Most decent, educated, hard working black Americans have their own particular reason for disliking the BET Awards. All the while, it must be acknowledged that there are some Americans who love the show. Finally, there are those who love to watch the show so they can talk about how much they hate it. BET appreciates these viewers as much as anyone else, since most networks value ratings, no matter how they are obtained.
My personal anti-love affair with the BET Awards began when the singer R. Kelly was accused of having sex with an underage girl and videotaping the act. This occurred during a time when people were under the mistaken assumption that most African-Americans actually care about young black girls. Of course, this silly notion was quickly dismissed by BET, who not only continued with the planned R. Kelly performance, but gave him the longest segment on the show. The segment was the only one to actually include video and even ended by honoring him with an award.

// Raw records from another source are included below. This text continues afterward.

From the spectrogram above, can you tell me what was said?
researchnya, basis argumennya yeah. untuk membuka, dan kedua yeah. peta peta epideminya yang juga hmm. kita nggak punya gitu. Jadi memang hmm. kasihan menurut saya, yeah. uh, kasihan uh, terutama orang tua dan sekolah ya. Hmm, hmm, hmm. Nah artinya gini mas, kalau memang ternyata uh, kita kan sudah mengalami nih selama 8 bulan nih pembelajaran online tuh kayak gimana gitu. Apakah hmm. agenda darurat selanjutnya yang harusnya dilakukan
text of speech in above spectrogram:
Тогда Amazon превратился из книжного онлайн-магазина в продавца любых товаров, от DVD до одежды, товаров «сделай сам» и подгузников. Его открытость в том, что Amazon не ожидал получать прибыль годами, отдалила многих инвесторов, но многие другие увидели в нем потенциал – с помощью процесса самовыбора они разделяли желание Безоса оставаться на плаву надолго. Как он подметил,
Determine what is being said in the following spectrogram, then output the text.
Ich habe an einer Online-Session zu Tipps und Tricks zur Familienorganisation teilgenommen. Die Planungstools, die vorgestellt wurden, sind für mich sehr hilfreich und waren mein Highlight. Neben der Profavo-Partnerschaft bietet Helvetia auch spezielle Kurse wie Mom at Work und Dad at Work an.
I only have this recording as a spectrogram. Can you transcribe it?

Sure, we know that R. Kelly had been technically acquitted of his crime, but I hold to the reality that being found not guilty is not the same as being found innocent. Also, my friends who’ve watched the video “for research purposes” (no, I didn’t watch that video, I have daughters the same age as the young girl allegedly involved in the incident) report that the man on the video has a striking resemblance to R. Kelly. Either way, BET had an opportunity to take a stand on principle, and they did: They proved that they are incredibly principled about the idea of making money at any cost. When BET founder Bob Johnson reminded us that the “E” in BET stands for “Entertainment, not education,” that is when the network officially became similar to the purely capitalist entities who exploit poor, black Americans for financial gain. The difference is that you can get away with an extraordinary amount of exploitation if you disguise it with a blackface.
The R. Kelly/anti-black girl trend of the BET Awards continued years later as Lil Wayne rapped about wishing he could “f*ck every girl in the world” all the while, having underage girls dancing on the stage behind him. Finally, along with every other person who grew up admiring Michael Jackson’s talent, I wasn’t happy to see BET’s botched and hastily-designed tribute to the singer last year. But of course the execs at BET could care less, since the show was one of their most highly rated in history. When it’s all said and done in black America, making money seems to justify any and every activity utilized to make that money. This, my friends, is wrong.

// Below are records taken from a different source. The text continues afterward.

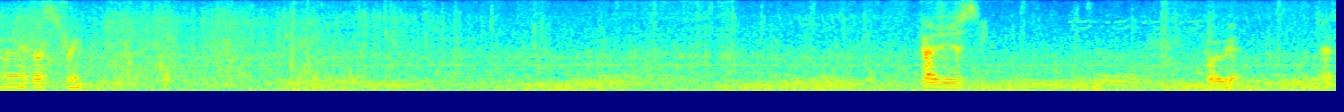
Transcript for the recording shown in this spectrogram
I'm running across the stream. How did you just... Where we at? Left.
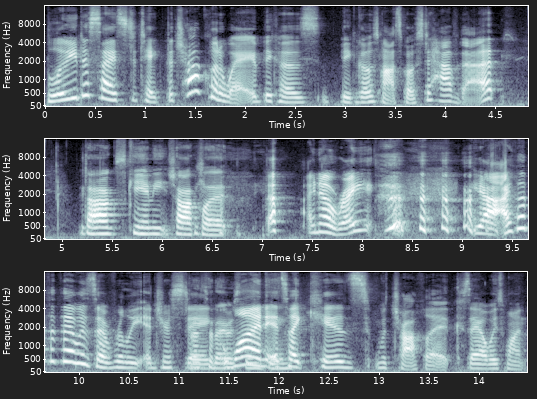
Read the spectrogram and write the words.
Bluey decides to take the chocolate away because Bingo's not supposed to have that. Dogs can't eat chocolate. I know, right? yeah, I thought that that was a really interesting That's what I was one. thinking. It's like kids with chocolate because I always want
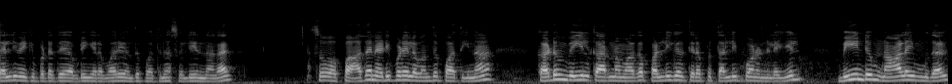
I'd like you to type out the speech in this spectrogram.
தள்ளி வைக்கப்பட்டது அப்படிங்கிற மாதிரி வந்து பார்த்தீங்கன்னா சொல்லியிருந்தாங்க. ஸோ அப்போ அதன் அடிப்படையில் வந்து பார்த்தீங்கன்னா கடும் வெயில் காரணமாக பள்ளிகள் திறப்பு தள்ளிப்போன நிலையில் மீண்டும் நாளை முதல்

Through the years, the BET Awards have become a staple of unhealthy and counter-productive broken black family fun. The show is as dysfunctional as those of who love to watch it, and the ratings turn out to be a major money maker for BET, who continues to line up the best artists in America. The problem for BET is that long ago when being founded by Bob Johnson, their soul was sold to the devil of modern American capitalism. Therefore, nearly every BET employee, executive, producer, and writer goes to bed wondering what damage he did to black America that day.
Like our broken financial system, I don’t blame BET employees for the problematic choices of the network, I blame the system and culture that has been established within BET over the past 30 years of its existence. Any employee who tries to fix the problem would surely be replaced by one who is willing to go along with the program.
When I reflect on the ups and downs of the last millennium, I think about Jim Crow, the introduction of crack cocaine, the spread of HIV, and the growth of BET to be among the great black disasters of the 20th century.